What you need to do – Beginning with the line that includes "The word, then" and ending with the last line, print the records exactly, leaving every picture out.

Available records –
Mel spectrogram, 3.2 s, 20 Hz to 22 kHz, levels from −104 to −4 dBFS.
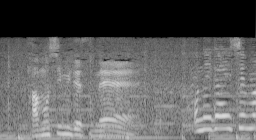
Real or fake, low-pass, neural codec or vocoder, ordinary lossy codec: real; 7.2 kHz; none; MP3, 32 kbps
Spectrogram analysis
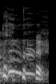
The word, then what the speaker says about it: Bula: So we'll just start with the word Bula for today, which is, no, it's not Bula, but Bula.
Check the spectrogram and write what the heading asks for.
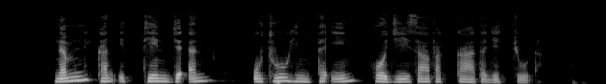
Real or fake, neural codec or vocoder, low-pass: real; none; 10.8 kHz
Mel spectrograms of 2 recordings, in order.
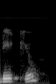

Answer –
The word, then what the speaker says about it: Bula: So we'll just start with the word Bula for today, which is, no, it's not Bula, but Bula.
Check the spectrogram and write what the heading asks for.
Real or fake, neural codec or vocoder, low-pass: real; none; 10.8 kHz
Mel spectrograms of 2 recordings, in order.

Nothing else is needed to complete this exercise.